FRAMINGHAM (10/20/2003) - This weekly online column chronicles the spam wars and offers advice. Send your spam gripes, questions, and tips to firstname.lastname@example.org. As always, your comments and suggestions are welcome. Return to the SpamWatch page for more articles.
Tip of the Week
Always be suspicious of e-mail asking for personal information. When in doubt, contact the company directly to confirm the correspondence and find out whether the e-mail or Web site link is legit. Report violators to your Internet Service Provider (ISP) and the U.S. Federal Trade Commission (FTC).
Not only can spam annoy you, but now it can also be used to steal your identity and rip you off.
Got a message from a retailer or financial services firm, asking you to confirm your e-mail or physical address, password and more? Be wary: It's probably a "phishing" lure. Spammers are increasingly using this technique to con you into handing over personal information.
This class of junk e-mail routes its victims to Web sites that mimic those of legitimate companies like Best Buy Co., EBay Inc. and Citigroup. Fraudsters operating the fake Web sites ask to "confirm" personal and account information--and then they rip you off.
Junk e-mail filters can't always identify these bogus pitches, primarily because the crooks create e-mail and sites that look very convincing.
But businesses and law enforcement agencies are fighting back. Not only are authorities making arrests, but also spam-filtering software firms like MailFrontier are starting to address the problem. MailFrontier Inc. recently updated its Matador (US$30) spam filter to identify phisher spam and automatically report it to the FTC.
On another front, Amazon.com Inc., EBay, Microsoft Corp. and security firm Cyveillance Inc. have teamed to fight phisher fraud. They recently formed a working group, the Information Technology Association of America, to seek technology solutions to fight phisher fraud.
How Phishers Hook Victims
Despite publicity about phisher scams, Internet users still fall for the cons, says Todd Bransford, vice president of product marketing at Cyveillance. His company identifies and gathers data on phisher scams and bogus sites, and supplies the information to MailFrontier.
Phisher victims are among those who lost $5 billion to identity theft crimes in 2002, according to the Federal Trade Commission. Bransford says phisher scams are currently the fastest growing form of fraud on the Internet.

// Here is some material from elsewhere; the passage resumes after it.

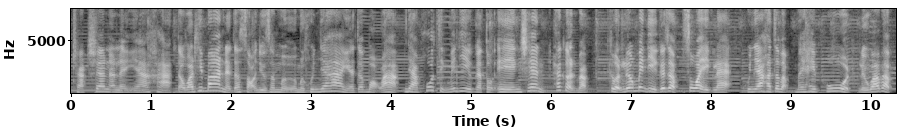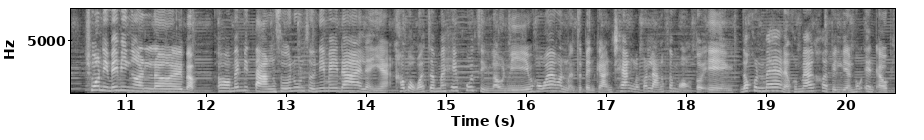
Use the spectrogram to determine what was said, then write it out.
attraction อะไรเงี้ยค่ะ แต่ว่าที่บ้านเนี่ยจะสอนอยู่เสมอเหมือนคุณย่าอย่างเงี้ยจะบอกว่าอย่าพูดสิ่งไม่ดีกับตัวเอง เช่น ถ้าเกิดแบบเกิดเรื่องไม่ดีก็จะซวยอีกแหละ คุณย่าเขาจะแบบไม่ให้พูด หรือว่าแบบช่วงนี้ไม่มีเงินเลยแบบ ออไม่มีตังค์ซื้อนู่นซื้อนี่ไม่ได้อะไรเงี้ยเขาบอกว่าจะไม่ให้พูดสิ่งเหล่านี้ เพราะว่ามันเหมือนจะเป็นการแช่งแล้วก็ล้างสมองตัวเอง แล้วคุณแม่เนี่ยคุณแม่เคยไปเรียนพวก NLP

The only ones more concerned about phisher scams than worried Web surfers are the businesses being misrepresented.
"Nothing can undermine the trust of consumers and businesses more than sites that con customers out of their account information," says Hans Peter Brondmo, senior vice president at Digital Impact Inc., a permission-based e-mail marketing firm.
The ability to spoof messages is the Achilles heel of e-mail, Brondmo says. As a member of the Network Advertising Initiative (NAI), an e-mail marketing trade association, Brondmo's Digital Impact and other members like AdForce and DoubleClick are working to make it possible for consumers to verify the source of e-mail.
"If you can shine a bright light on all senders of e-mail it becomes a lot harder for scammers to hide in the dark corners of the Internet," Brondmo says. Advertisers with the NAI and businesses represented by the ITAA (Information Technology Association Of America) have a vested interest in making sure consumers don't lose faith and begin disregarding even legitimate pitches.
No standards yet exist for recipients to authenticate e-mail. Tools are available, such as encryption and public key infrastructure technologies that support digital signatures. But these aren't practical for sending bulk e-mail, and most people lack the patience to use them. What's more, any widespread use of authentication is likely to draw close scrutiny from free speech and privacy rights activists.
With phisher scams still presenting a genuine threat to consumers, the only defense is advice: Don't bite when someone goes phishing.
Q. I use Outlook Express, and it beats me how you can move any kind of e-mail without "opening" it. I mean, just click on it with either the right or left mouse button and bingo, it opens. How can you not open it?
A. One way is to change the Layout option in Outlook Express and remove the Preview Pane. The trade-off is that you'll have to double-click messages to view them. To do this, go to View and select Layout. Next, uncheck Show Preview Pane and click Apply.
Q. I have my own domain name that I use to send e-mail to family members on America Online Inc. Suddenly they've stopped receiving my e-mail. I have no problem sending e-mail to non-AOL friends. AOL is blocking me and I can't get it to unblock me.
A. America Online is the ultimate spam magnet and consequently has one of the most restrictive spam filters. It blocks on average 2 billion spam messages each day before e-mail even reaches members' in-boxes.
AOL says that if it is blocking your e-mail, it's because you are sending e-mail from a server (or ISP) unknown to AOL, you have violated AOL's unsolicited bulk e-mail policies, or members have complained that you're sending spam.
Don't bother complaining to AOL by e-mail, because your e-mail is being blocked. Review AOL's policies in detail on its Postmaster.Info page. You may also call AOL's Postmaster Hotline to ask to be removed from its Block List. You can reach the Postmaster Hotline at 888/212-5537.